* [Extracted data entries]:
************
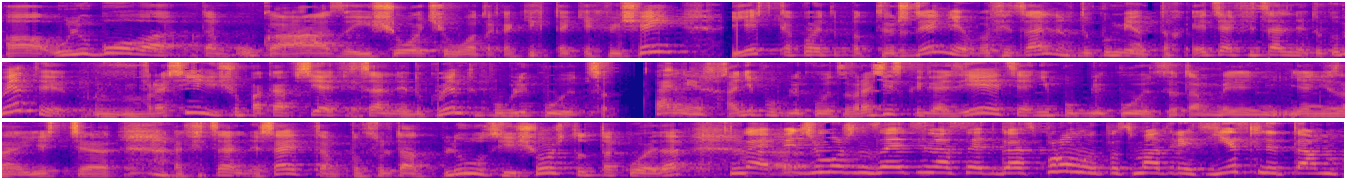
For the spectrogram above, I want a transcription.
А, у любого там указа, еще чего-то, каких-то таких вещей есть какое-то подтверждение в официальных документах. Эти официальные документы в России еще пока все официальные документы публикуются. Конечно. Они публикуются в российской газете, они публикуются там, я, я не знаю, есть э, официальный сайт, там, консультант плюс, еще что-то такое, да? Да, опять же, можно зайти на сайт Газпрома и посмотреть, есть ли там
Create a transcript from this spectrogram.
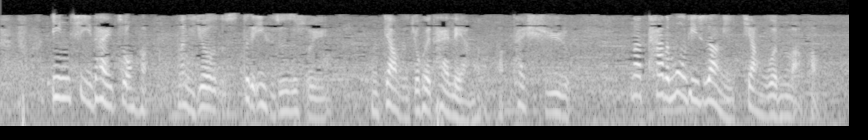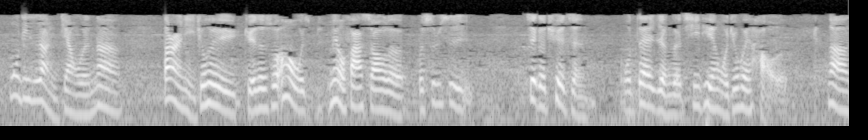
阴气太重哈，那你就这个意思就是属于。你这样子就会太凉了，哈，太虚了。那它的目的是让你降温嘛，哈，目的是让你降温。那当然你就会觉得说，哦，我没有发烧了，我是不是这个确诊，我再忍个七天我就会好了？那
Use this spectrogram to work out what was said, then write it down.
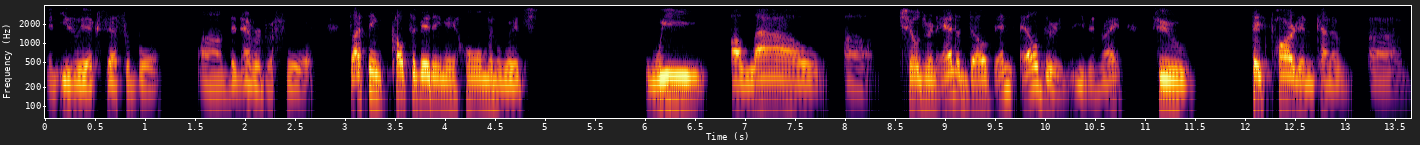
and easily accessible um, than ever before. So I think cultivating a home in which we allow uh, children and adults and elders even right to take part in kind of um,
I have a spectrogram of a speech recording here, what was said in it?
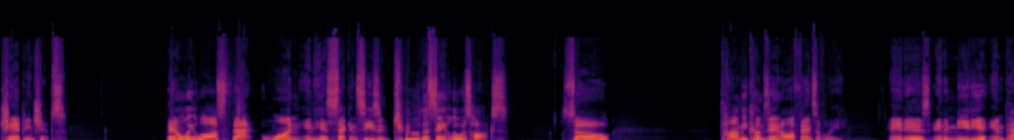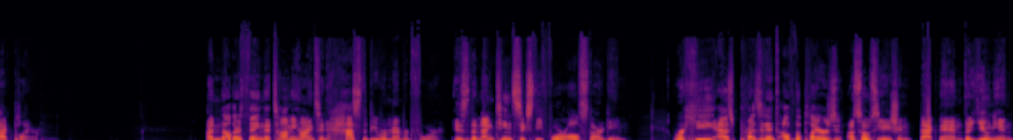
championships. They only lost that one in his second season to the St. Louis Hawks. So Tommy comes in offensively and is an immediate impact player. Another thing that Tommy Heinsohn has to be remembered for is the 1964 All Star game, where he, as president of the Players Association back then, the union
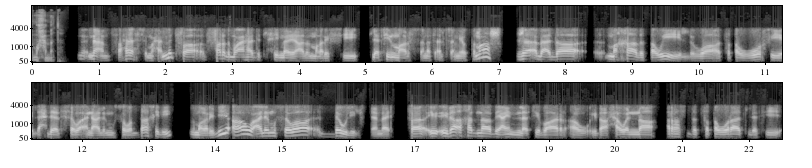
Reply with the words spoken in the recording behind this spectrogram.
محمد نعم صحيح سي محمد ففرض معاهدة الحماية على المغرب في 30 مارس سنة 1912 جاء بعد مخاض طويل وتطور في الأحداث سواء على المستوى الداخلي المغربي أو على المستوى الدولي الاستعماري. فإذا أخذنا بعين الاعتبار أو إذا حاولنا رصد التطورات التي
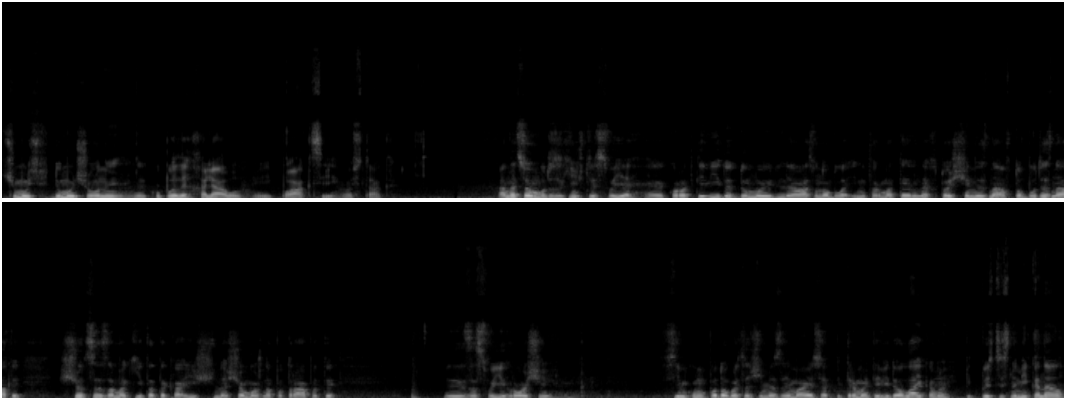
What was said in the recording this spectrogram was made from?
чомусь думають, що вони купили халяву і по акції. Ось так. А на цьому буду закінчити своє е, коротке відео. Думаю, для вас воно було інформативне. Хто ще не знав, то буде знати, що це за макіта така і на що можна потрапити е, за свої гроші. Всім, кому подобається, чим я займаюся, підтримайте відео лайками, підписуйтесь на мій канал,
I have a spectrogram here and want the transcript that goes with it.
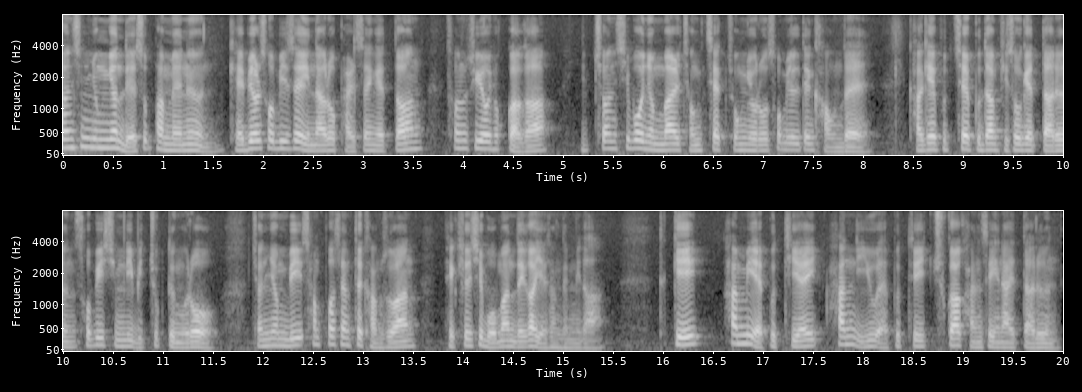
2016년 내수 판매는 개별 소비세 인하로 발생했던 선수요 효과가 2015년 말 정책 종료로 소멸된 가운데 가계부채 부담 지속에 따른 소비 심리 위축 등으로 전년비 3% 감소한 175만 대가 예상됩니다. 특히 한미 FTA, 한EU FTA 추가 관세 인하에 따른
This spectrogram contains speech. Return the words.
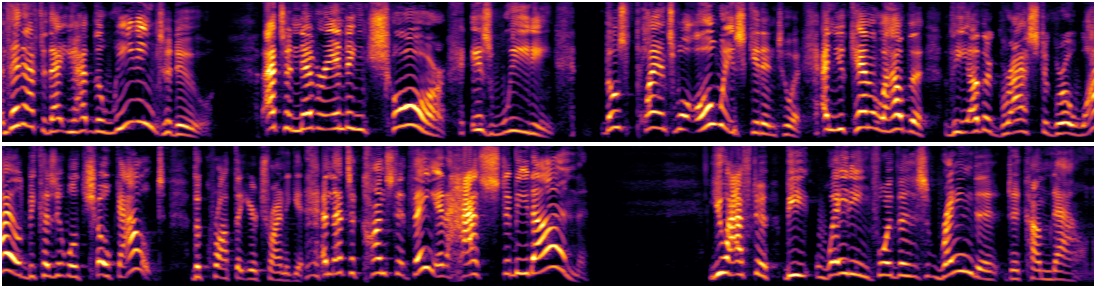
And then after that, you have the weeding to do. That's a never ending chore, is weeding. Those plants will always get into it. And you can't allow the, the other grass to grow wild because it will choke out the crop that you're trying to get. And that's a constant thing. It has to be done. You have to be waiting for the rain to, to come down.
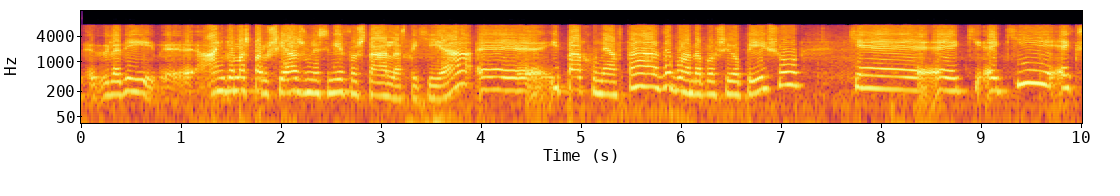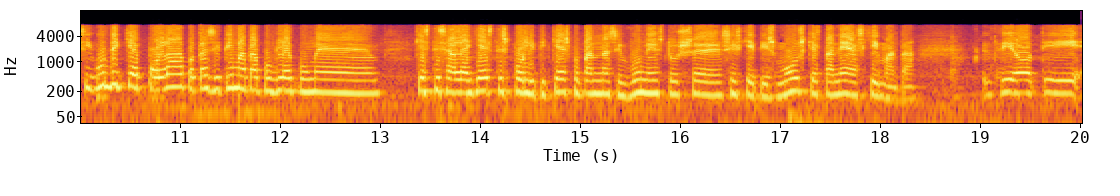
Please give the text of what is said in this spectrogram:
Ε, δηλαδή, ε, αν και μας παρουσιάζουν συνήθως τα άλλα στοιχεία, ε, υπάρχουν αυτά, δεν μπορούν να τα αποσιοποιήσουν και εκεί εξηγούνται και πολλά από τα ζητήματα που βλέπουμε και στις αλλαγές τις πολιτικές που πάνε να συμβούν στους συσχετισμούς και στα νέα σχήματα διότι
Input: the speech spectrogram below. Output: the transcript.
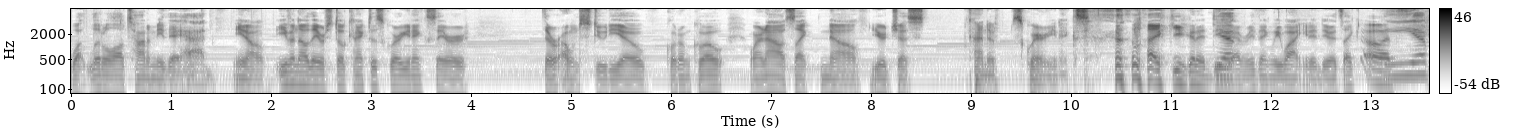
what little autonomy they had. You know, even though they were still connected to Square Enix, they were their own studio, quote unquote. Where now it's like, no, you're just kind of Square Enix. like you're gonna do Yep. everything we want you to do. It's like, oh, it's Yep.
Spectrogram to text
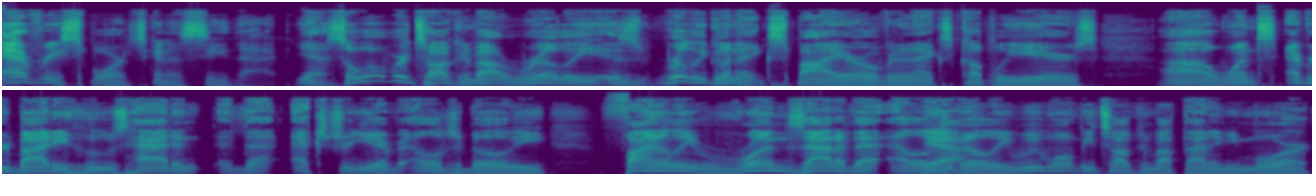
Every sport's going to see that. Yeah, so what we're talking about really is really going to expire over the next couple of years uh, once everybody who's had an, the extra year of eligibility finally runs out of that eligibility. We won't be talking about that anymore.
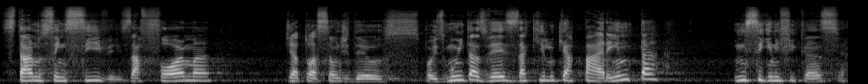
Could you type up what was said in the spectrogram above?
estarmos sensíveis à forma de atuação de Deus, pois muitas vezes aquilo que aparenta insignificância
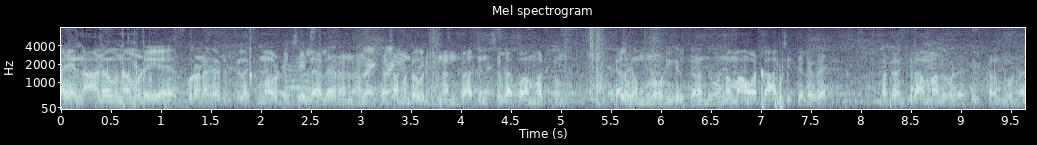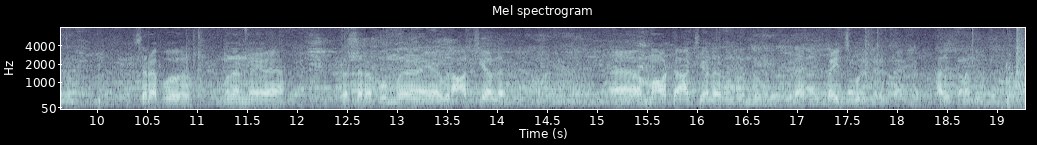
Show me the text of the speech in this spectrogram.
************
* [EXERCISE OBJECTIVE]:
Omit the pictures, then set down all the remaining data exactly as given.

* [RESULT BELOW]:
For the spectrogram above, I want a transcription.
А, у любого там указа, еще чего-то, каких-то таких вещей есть какое-то подтверждение в официальных документах. Эти официальные документы в России еще пока все официальные документы публикуются. Конечно. Они публикуются в российской газете, они публикуются там, я, я не знаю, есть э, официальный сайт, там, консультант плюс, еще что-то такое, да? Да, опять же, можно зайти на сайт Газпрома и посмотреть, есть ли там
Create a transcript from this spectrogram.
阴气太重哈，那你就这个意思就是属于。你这样子就会太凉了，哈，太虚了。那它的目的是让你降温嘛，哈，目的是让你降温。那当然你就会觉得说，哦，我没有发烧了，我是不是这个确诊，我再忍个七天我就会好了？那
Use this spectrogram to work out what was said, then write it down.
and easily accessible um, than ever before. So I think cultivating a home in which we allow uh, children and adults and elders even right to take part in kind of um,
I have a spectrogram of a speech recording here, what was said in it?
championships. They only lost that one in his second season to the St. Louis Hawks. So Tommy comes in offensively and is an immediate impact player. Another thing that Tommy Heinsohn has to be remembered for is the 1964 All Star game, where he, as president of the Players Association back then, the union
Reply with the words spoken in the recording behind this spectrogram.
محمد نعم صحيح سي محمد ففرض معاهدة الحماية على المغرب في 30 مارس سنة 1912 جاء بعد مخاض طويل وتطور في الأحداث سواء على المستوى الداخلي المغربي أو على المستوى الدولي الاستعماري. فإذا أخذنا بعين الاعتبار أو إذا حاولنا رصد التطورات التي
What was said in the recording this spectrogram was made from?
чомусь думають, що вони купили халяву і по акції. Ось так. А на цьому буду закінчити своє е, коротке відео. Думаю, для вас воно було інформативне. Хто ще не знав, то буде знати, що це за макіта така і на що можна потрапити е, за свої гроші. Всім, кому подобається, чим я займаюся, підтримайте відео лайками, підписуйтесь на мій канал,
I have a spectrogram here and want the transcript that goes with it.
2016년 내수 판매는 개별 소비세 인하로 발생했던 선수요 효과가 2015년 말 정책 종료로 소멸된 가운데 가계부채 부담 지속에 따른 소비 심리 위축 등으로 전년비 3% 감소한 175만 대가 예상됩니다. 특히 한미 FTA, 한EU FTA 추가 관세 인하에 따른
This spectrogram contains speech. Return the words.
And then after that, you have the weeding to do. That's a never ending chore, is weeding. Those plants will always get into it. And you can't allow the, the other grass to grow wild because it will choke out the crop that you're trying to get. And that's a constant thing. It has to be done. You have to be waiting for the rain to, to come down.
Please give the text of what is said in this spectrogram:
Ε, δηλαδή, ε, αν και μας παρουσιάζουν συνήθως τα άλλα στοιχεία, ε, υπάρχουν αυτά, δεν μπορούν να τα αποσιοποιήσουν και εκεί εξηγούνται και πολλά από τα ζητήματα που βλέπουμε και στις αλλαγές τις πολιτικές που πάνε να συμβούν στους συσχετισμούς και στα νέα σχήματα διότι
Input: the speech spectrogram below. Output: the transcript.
what little autonomy they had. You know, even though they were still connected to Square Enix, they were their own studio, quote unquote. Where now it's like, no, you're just kind of Square Enix. like you're gonna do Yep. everything we want you to do. It's like, oh, it's Yep.
Spectrogram to text
Every sport's going to see that. Yeah, so what we're talking about really is really going to expire over the next couple of years uh, once everybody who's had an, the extra year of eligibility finally runs out of that eligibility. We won't be talking about that anymore.
Could you type up what was said in the spectrogram above?
estarmos sensíveis à forma de atuação de Deus, pois muitas vezes aquilo que aparenta insignificância
Show me the text of the speech in this spectrogram.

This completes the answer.